Do you know if FanLib makes a distinction between the two branches? They certainly did in May, 2007, when their advertising brochures for the marketing campaigns were discussed on the Internet. Perhaps you don't recall the "color within the lines" snafu.[14]


I went back through my notes and e-mailed FanLib to get clarification regarding this as they were rather helpful in composing the original post. According to the person at FanLib that I e-mailed, there is no way to differentiate their revenue streams.

I recall some of the color within the lines snafu.
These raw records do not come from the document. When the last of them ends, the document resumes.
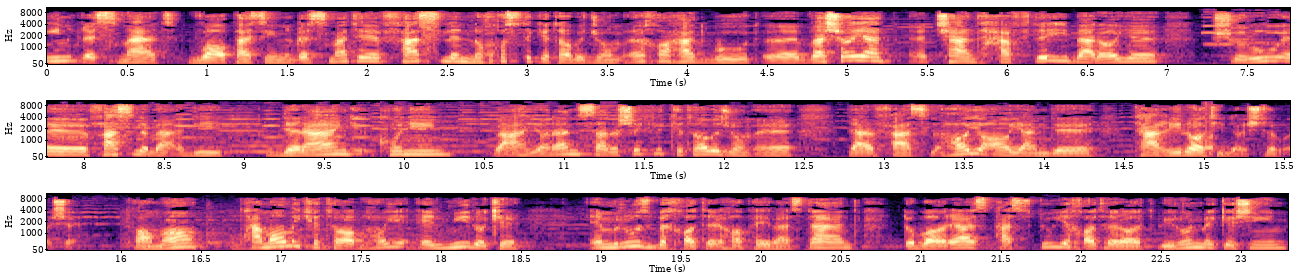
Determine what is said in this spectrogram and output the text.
این قسمت واپسین قسمت فصل نخست کتاب جمعه خواهد بود و شاید چند هفته ای برای شروع فصل بعدی درنگ کنیم و احیانا سر شکل کتاب جمعه در فصلهای آینده تغییراتی داشته باشه. تا ما تمام کتابهای علمی رو که امروز به خاطرها پیوستند دوباره از پستوی خاطرات بیرون بکشیم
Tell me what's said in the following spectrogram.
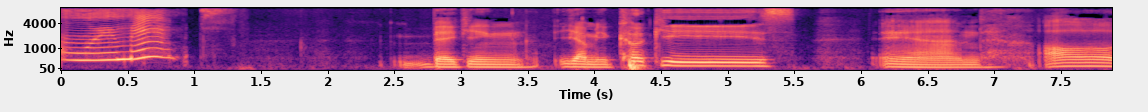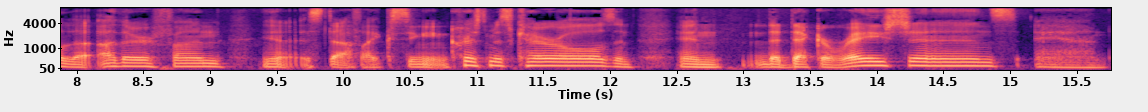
Ornaments. Baking yummy cookies and all the other fun you know, stuff like singing Christmas carols and and the decorations and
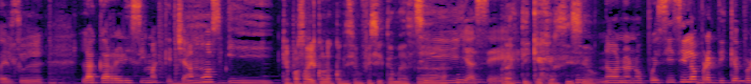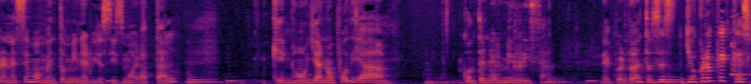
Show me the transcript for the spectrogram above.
el- la carrerísima que echamos y... ¿Qué pasó ahí con la condición física, maestra? Sí, ya sé. Practique ejercicio. No, no, no, pues sí, sí lo practiqué, pero en ese momento mi nerviosismo era tal que no, ya no podía contener mi risa, ¿de acuerdo? Entonces yo creo que, que es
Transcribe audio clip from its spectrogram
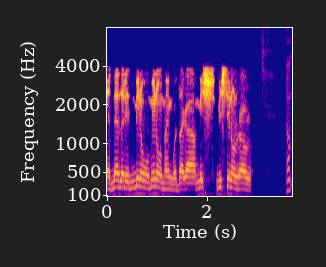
et need olid minu, minu mängud, aga mis, mis sinul, Raul? No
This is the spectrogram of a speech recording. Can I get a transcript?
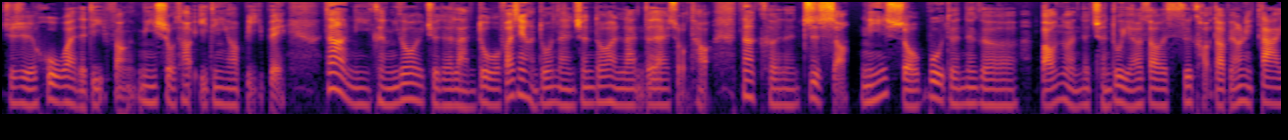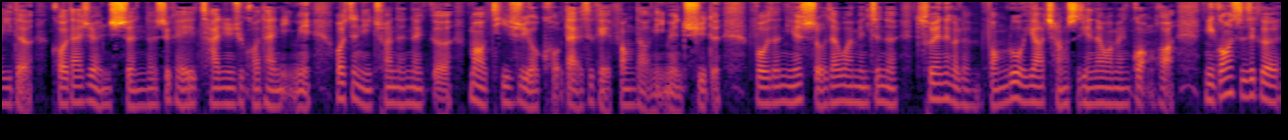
就是户外的地方，你手套一定要必备。当然，你可能又会觉得懒惰，我发现很多男生都很懒得戴手套。那可能至少你手部的那个保暖的程度也要稍微思考到，比方你大衣的口袋是很深的，是可以插进去口袋里面，或是你穿的那个帽 T 是有口袋，是可以放到里面去的。否则你的手在外面真的吹那个冷风，如果要长时间在外面逛的话，你光是这个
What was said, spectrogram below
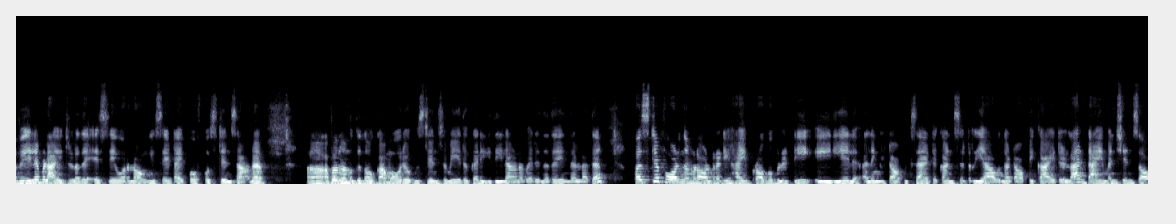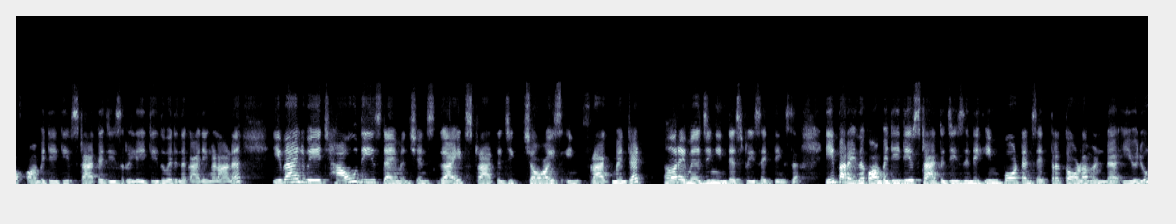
അവൈലബിൾ ആയിട്ടുള്ളത്. S A or long S A type of questions ആണ്. അപ്പൊ നമുക്ക് നോക്കാം ഓരോ ക്വസ്റ്റ്യൻസും ഏതൊക്കെ രീതിയിലാണ് വരുന്നത് എന്നുള്ളത്. ഫസ്റ്റ് ഓഫ് ഓൾ നമ്മൾ ഓൾറെഡി ഹൈ പ്രോബബിലിറ്റി ഏരിയയിൽ അല്ലെങ്കിൽ ടോപ്പിക്സ് ആയിട്ട് കൺസിഡർ ചെയ്യാവുന്ന ടോപ്പിക് ആയിട്ടുള്ള dimensions of competitive strategies relate ചെയ്ത് വരുന്ന കാര്യങ്ങളാണ്. Evaluate how these dimensions guide strategic choice in fragmented or emerging industry settings ഈ പറയുന്ന കോമ്പറ്റേറ്റീവ് സ്ട്രാറ്റജീസിന്റെ ഇമ്പോർട്ടൻസ് എത്രത്തോളം ഉണ്ട്? ഈ ഒരു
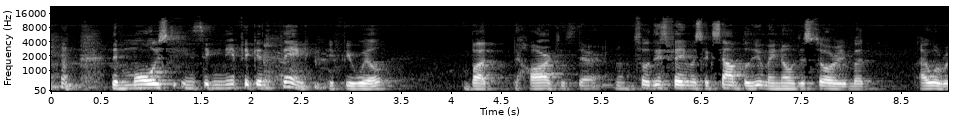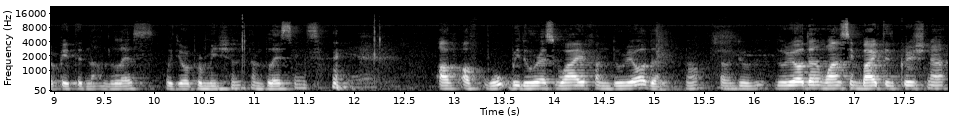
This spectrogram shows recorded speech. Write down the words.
the most insignificant thing, if you will, but the heart is there. So, this famous example, you may know the story, but I will repeat it nonetheless, with your permission and blessings, of, of Vidura's wife and Duryodhan. No? So, Duryodhan once invited Krishna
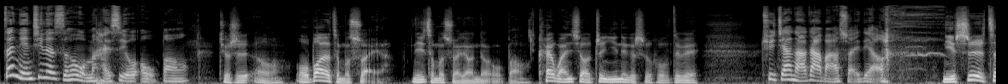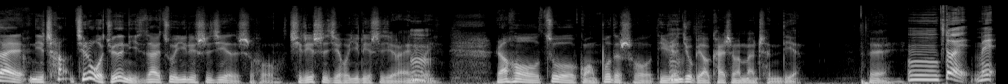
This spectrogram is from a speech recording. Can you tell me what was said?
在年轻的时候，我们还是有偶包，就是哦，偶包要怎么甩呀？你怎么甩掉你的偶包？开玩笑，郑怡那个时候，对不对？去加拿大把它甩掉了。你是在你唱，其实我觉得你在做伊利世界的时候，启力世界或伊利世界了，anyway，然后做广播的时候，你人就比较开始慢慢沉淀，对，嗯，对，没，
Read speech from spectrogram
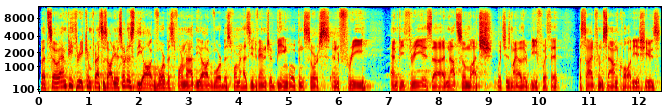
But so MP3 compresses audio, so does the OGG Vorbis format. The OGG Vorbis format has the advantage of being open source and free. MP3 is uh, not so much, which is my other beef with it aside from sound quality issues.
I didn't cover it much in this piece because I was more interested in what happened on FanLib after the major kerfluffles. :/[15]

References

  1. "When Disney bought FanLib, what did it get, and what did it do with it? The short answer: Disney got the servers and the software — everything but content — and launched Take180 the same month FanLib closed (August, 2008)." -- What Disney Bought From FanLib; Archive, post by stewardess at life_wo_fanlib, January 7, 2009
  2. FanLib: One Year Later Thu, Mar. 27th, 2008 12:25 am (UTC) alicettlg
  3. FanLib: One Year Later Thu, Mar. 27th, 2008 12:29 am (UTC) anarchicq
  4. FanLib: One Year Later Thu, Mar. 27th, 2008 12:43 am (UTC) partly_bouncy
  5. FanLib: One Year Later Thu, Mar. 27th, 2008 02:23 am (UTC) alicettlg
  6. FanLib: One Year Later Thu, Mar. 27th, 2008 03:31 am (UTC) partly_bouncy
  7. FanLib: One Year Later Thu, Mar. 27th, 2008 12:11 pm (UTC) alicettlg
  8. FanLib: One Year Later Thu, Mar. 27th, 2008 12:58 pm (UTC) partly_bouncy
  9. FanLib: One Year Later Thu, Mar. 27th, 2008 09:18 pm (UTC) jacquez
  10. FanLib: One Year Later Thu, Mar. 27th, 2008 09:51 pm (UTC) franzeska
  11. FanLib: One Year Later Thu, Mar. 27th, 2008 09:59 pm (UTC) partly_bouncy
  12. FanLib: One Year Later Thu, Apr. 10th, 2008 04:05 am (UTC) monster_of_hope
  13. FanLib: One Year Later Thu, Apr. 10th, 2008 01:12 pm (UTC) partly_bouncy
  14. FanLib: One Year Later Thu, Apr. 10th, 2008 04:57 pm (UTC) monster_of_hope
  15. FanLib: One Year Later Thu, Apr. 10th, 2008 06:04 pm (UTC) partly_bouncy